Ever since Axl Rose announced his intention to replace the original members of Guns N’ Roses with small-time impostors
and record Chinese Democracy, a techno-heavy follow-up to 1993’s messy Spaghetti Incident, he’s
made the unenviable transition from eccentric American idol to bloated punch-line. While Slash and Duff McKagan have enjoyed
massive success with their new band, Velvet Revolver, Rose has labored for more than a decade on an album that may have sounded
fresh when it was originally conceived, but has now almost certainly staled. Indeed, democracy will arrive in China before
Chinese Democracy arrives at your local record store.
Now, Axl’s back.
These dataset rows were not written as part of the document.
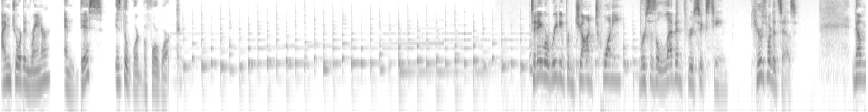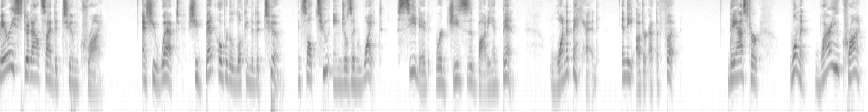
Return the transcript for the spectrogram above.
I'm Jordan Raynor, and this is the Word Before Work. Today we're reading from John 20, verses 11 through 16. Here's what it says Now Mary stood outside the tomb crying. As she wept, she bent over to look into the tomb and saw two angels in white seated where Jesus' body had been, one at the head and the other at the foot. They asked her, Woman, why are you crying?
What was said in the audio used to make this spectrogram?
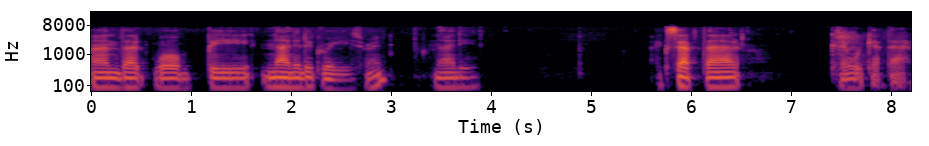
and that will be 90 degrees, right? 90. Accept that. Okay, we get that.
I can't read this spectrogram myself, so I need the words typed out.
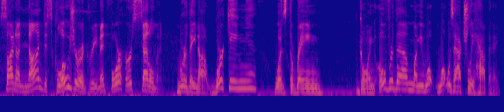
sign a non disclosure agreement for her settlement. Were they not working? Was the rain going over them? I mean, what, what was actually happening?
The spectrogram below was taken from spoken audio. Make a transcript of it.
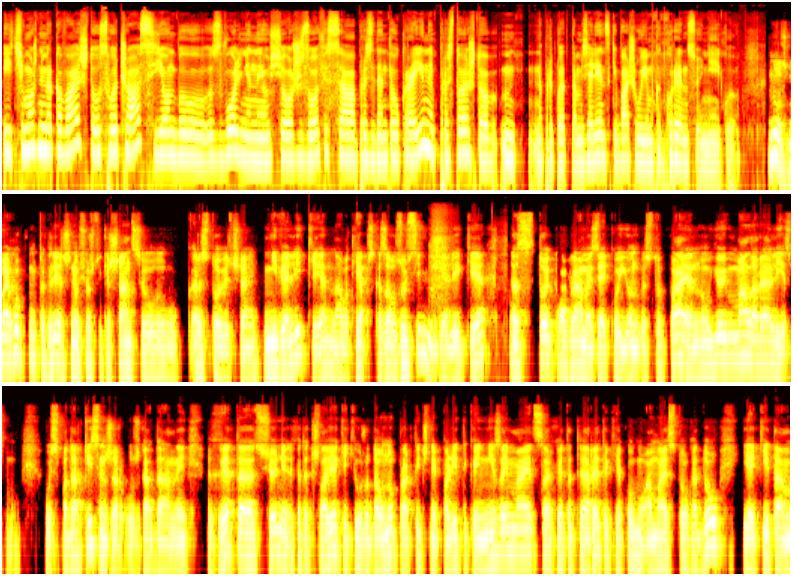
і ці можна меркаваць што ў свой час ён быў звольнены ўсё ж з офіса прэзідэнта Украіны праз тое што напрыклад там зяленскі бачыў ім канкурэнцыю нейкую Ну з майго пункта гледжання ўсё ж таки шансы у арестовича невялікія нават я б сказаў зусім вялікія з той праграмай з якой ён выступае Ну ёй мало рэалізму гаспадар кісенджер узгаданы гэта сёння гэта чалавек які ўжо давно практычнай палітыкай не займаецца. Гэта тэарэтык якому амаль 100 гадоў які там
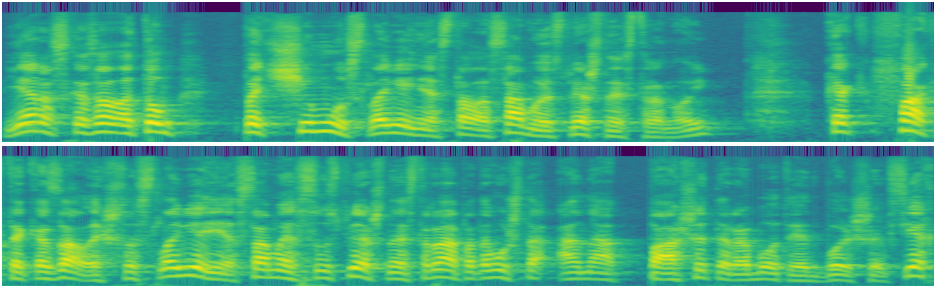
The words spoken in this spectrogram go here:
Я рассказал о том, почему Словения стала самой успешной страной. Как факт оказалось, что Словения самая успешная страна, потому что она пашет и работает больше всех.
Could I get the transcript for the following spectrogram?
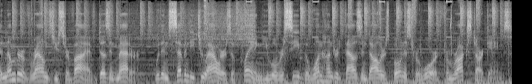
The number of rounds you survive doesn't matter, within 72 hours of playing you will receive the $100,000 bonus reward from Rockstar Games.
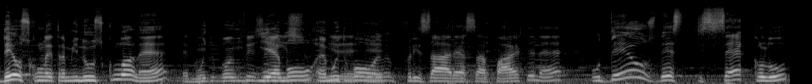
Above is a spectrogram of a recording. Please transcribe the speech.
Deus com letra minúscula, né? É muito bom frisar E é, isso. bom, é muito bom é. frisar essa parte, né? O Deus deste século,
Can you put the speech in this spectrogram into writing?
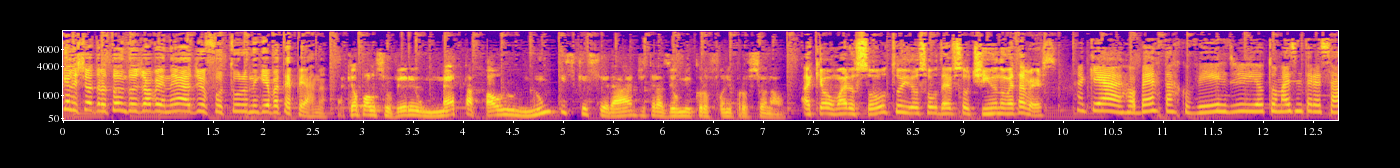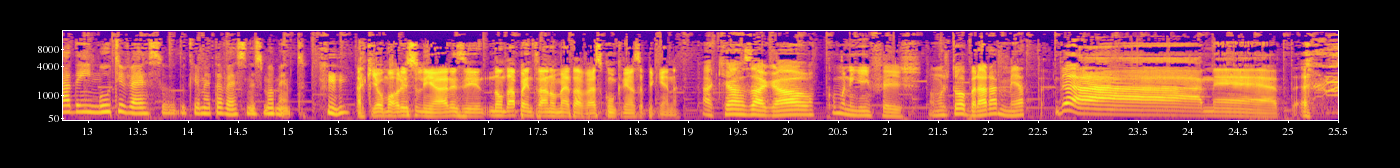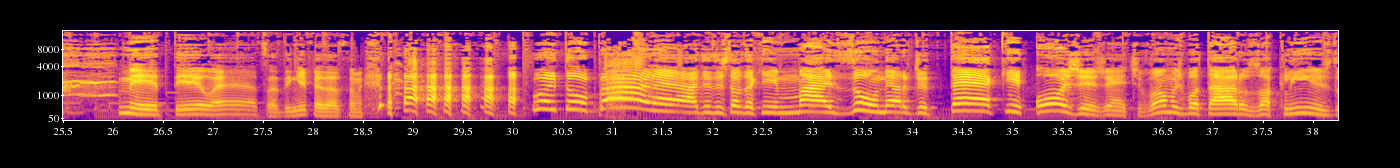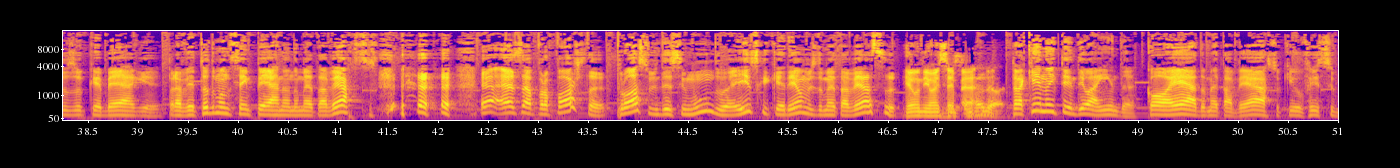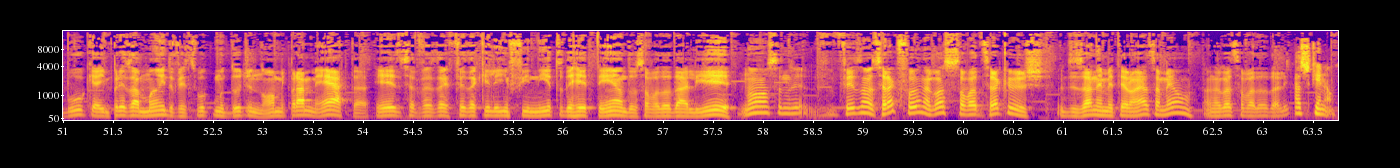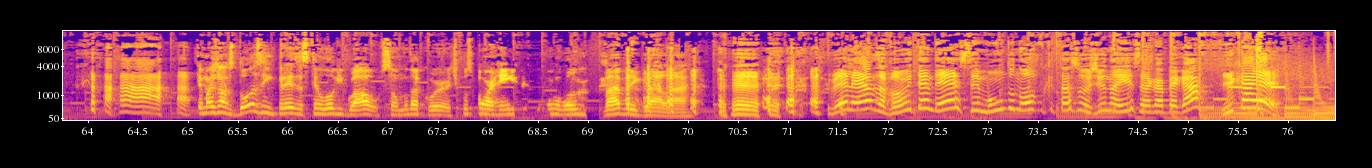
Aqui é Alexandre Antônio do Jovem Nerd, o futuro ninguém vai ter perna. Aqui é o Paulo Silveira e o Meta Paulo nunca esquecerá de trazer um microfone profissional. Aqui é o Mário Souto e eu sou o Dev Soltinho no Metaverso. Aqui é a Roberta Arcoverde e eu tô mais interessada em multiverso do que metaverso nesse momento. Aqui é o Maurício Linhares e não dá pra entrar no metaverso com criança pequena. Aqui é o Zagal, como ninguém fez. Vamos dobrar a meta. Ah, meta. Meteu essa, ninguém fez essa também. Muito bem, nerds! Estamos aqui em mais um Nerd Tech. Hoje, gente, vamos botar os óculos do Zuckerberg pra ver todo mundo sem perna no metaverso? É- essa é a proposta? Próximo desse mundo? É isso que queremos do metaverso? Reuniões sem é perna. Pra quem não entendeu ainda qual é a do metaverso, que o Facebook, a empresa mãe do Facebook, mudou de nome pra Meta. Ele fez aquele infinito derretendo o Salvador Dali. Nossa, fez um, será que foi um negócio do Salvador? Será que os, os designers meteram essa mesmo? O negócio do Salvador Dali? Acho que não. Tem mais umas 12 empresas que tem o logo igual, só muda a cor. Tipo os Power Rangers, tem o logo. Vai brigar lá. Beleza, vamos entender esse mundo novo que tá surgindo aí. Será que vai pegar? Fica aí!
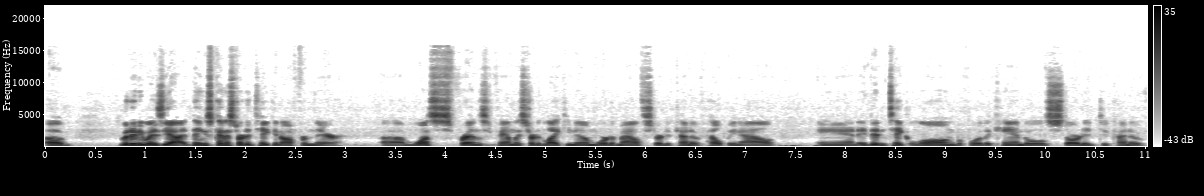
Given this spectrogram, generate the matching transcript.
um, but anyways, yeah, things kind of started taking off from there um, once friends and family started liking them, word of mouth started kind of helping out. And it didn't take long before the candles started to kind of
A slimmed-down Rose, his hair braided into tight cornrows, took the stage Wednesday at the Warfield
in San Francisco and delivered the one thing nobody expected: an incident-free set of tightly rendered GN’R hits, culled
largely from the band’s blockbuster debut, Appetite For Destruction. Sure, there was some new material sprinkled
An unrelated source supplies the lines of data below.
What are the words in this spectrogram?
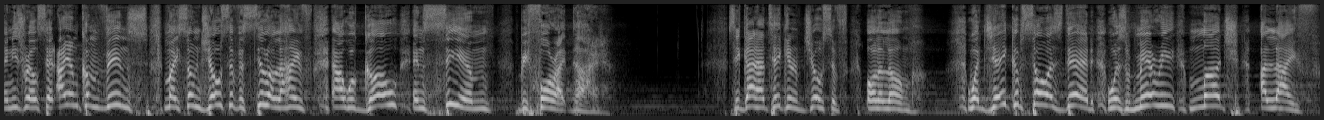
And Israel said, I am convinced my son Joseph is still alive. I will go and see him before I die. See, God had taken of Joseph all along. What Jacob saw as dead was very much alive.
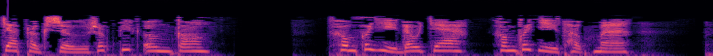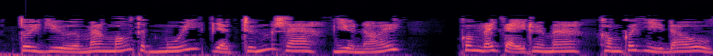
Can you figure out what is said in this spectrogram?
cha thật sự rất biết ơn con. Không có gì đâu cha, không có gì thật mà. Tôi vừa mang món thịt muối và trứng ra, vừa nói, con đã dậy rồi mà, không có gì đâu.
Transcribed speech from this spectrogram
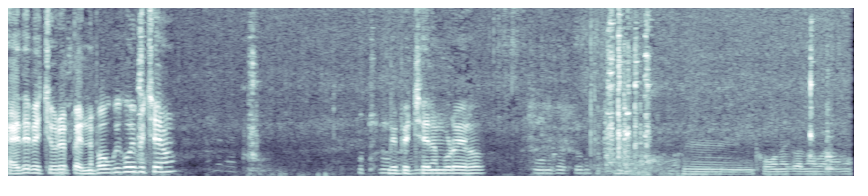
ਇਹਦੇ ਵਿੱਚ ਉਹਦੇ ਪਿੰਨ ਪਾਉਗੀ ਕੋਈ ਪਿੱਛੇ ਹੁਣ? ਵੀ ਪਿੱਛੇ ਨਾ ਮੁੜੇ ਉਹ। ਫੋਨ ਕਰਕੇ ਉਹਨੂੰ ਪੁੱਛਣਾ ਹੂੰ ਫੋਨ ਕਰਨਾ ਬਣਾਉਣਾ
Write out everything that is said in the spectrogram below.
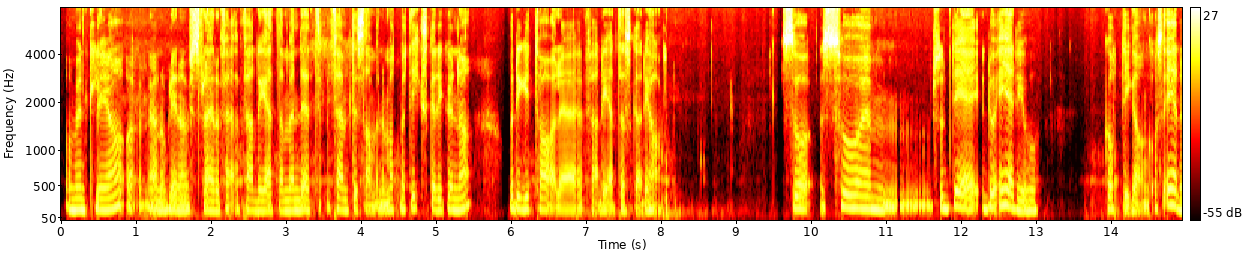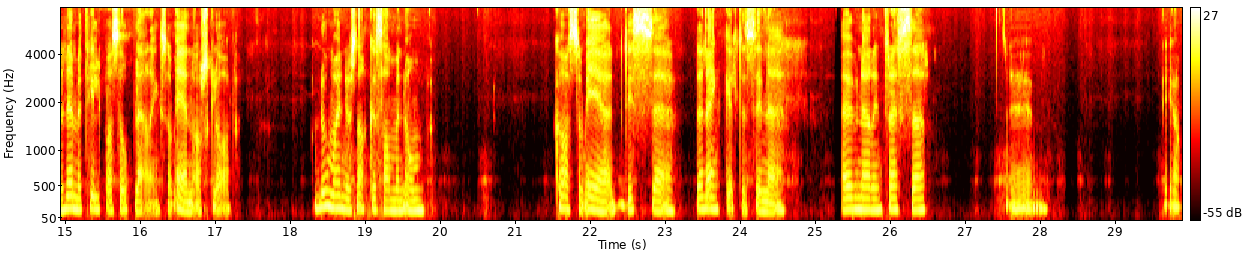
og muntlig, ja. Ja nå blir det flere ferdigheter, men det er fem til sammen. Matematikk skal de kunne, og digitale ferdigheter skal de ha. Så, så, så det, da er det jo godt i gang. Og så er det det med tilpassa opplæring, som er norsk lov. Og da må en jo snakke sammen om hva som er disse Den enkelte sine evner, interesser. Um, ja.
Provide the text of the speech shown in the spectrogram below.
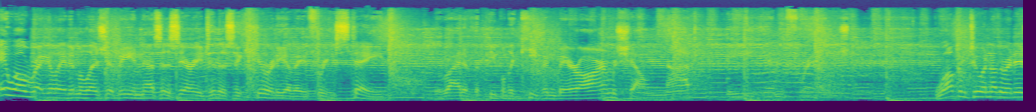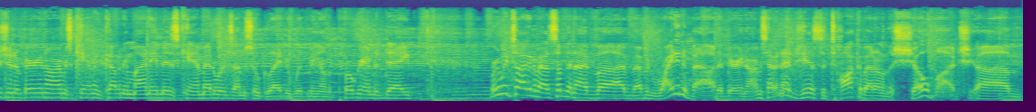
A well regulated militia being necessary to the security of a free state, the right of the people to keep and bear arms shall not be infringed. Welcome to another edition of Bearing Arms Cam and Company. My name is Cam Edwards. I'm so glad you're with me on the program today. We're going to be talking about something I've, uh, I've, I've, been writing about at Bearing Arms. I Haven't had a chance to talk about it on the show much. Um,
in for good measure, and it sounded vaguely more musical than the electronic hodgepodge he unveiled at the 2002 MTV Video
Music Awards, when the world witnessed a beefed-up Rose performing “Madagascar,” a new track, alongside wildly
off-key renditions of “Welcome to the Jungle” and “Paradise City.”
This time around, he was leaner but not meaner. Rose, infamous for his on-stage flare-ups and volatile mood swings, was positively
diplomatic, frequently thanking the crowd for the raucous applause following every GN’R staple and bidding them a safe
trip home at the end of the night. The band came out two hours late, of course – that’s just vintage Guns N’
Roses – and fans waiting patiently outside the theater for more than an hour after the concert was scheduled to begin
could only wonder if the mercurial singer was going to pull one of his patented no-shows.
Rose did show, and made the most of it. At 44, his vocal range has somehow returned, and his soaring wail enlivened the night’s
best numbers: “Mr. Brownstone,” “Out Ta Get Me” and “My Michelle,” a high-octane duet
with another relic from the heyday of hair metal, Sebastian Bach. And the band? There’s no replacing Slash and Duff,
at least in the hearts of fans, but Rose’s crew of hired Guns wasn’t firing blanks. A trio of guitarists, including
former Nine Inch Nail Robin Finck, picked up the slack, though none could duplicate Slash’s fluid fretwork. Subbing
onetime Primus drummer Brain for Matt Sorum is a wash – Sorum wasn’t around for the Appetite era, either.
And ex-Replacement Tommy Stinson lends a bit of indie cred to the band, even if his alliance with Rose seems unnatural.
At the Warfield, the band formed a tight, serviceable unit, delivering a blistering set of rock n’ roll anthems that
have lost none of their edge to age. Whether Rose releases Chinese Democracy in 2006, as he has insisted he will, was
of little concern to the sold-out crowd on hand. Even if Chinese Democracy never sees the light of day, it’s
comforting to know that Axl Rose is finally ready to tour, his piercing vocals and electrifying showmanship intact. It’s
just a shame he had to blow up the real Guns N’ Roses before that could happen.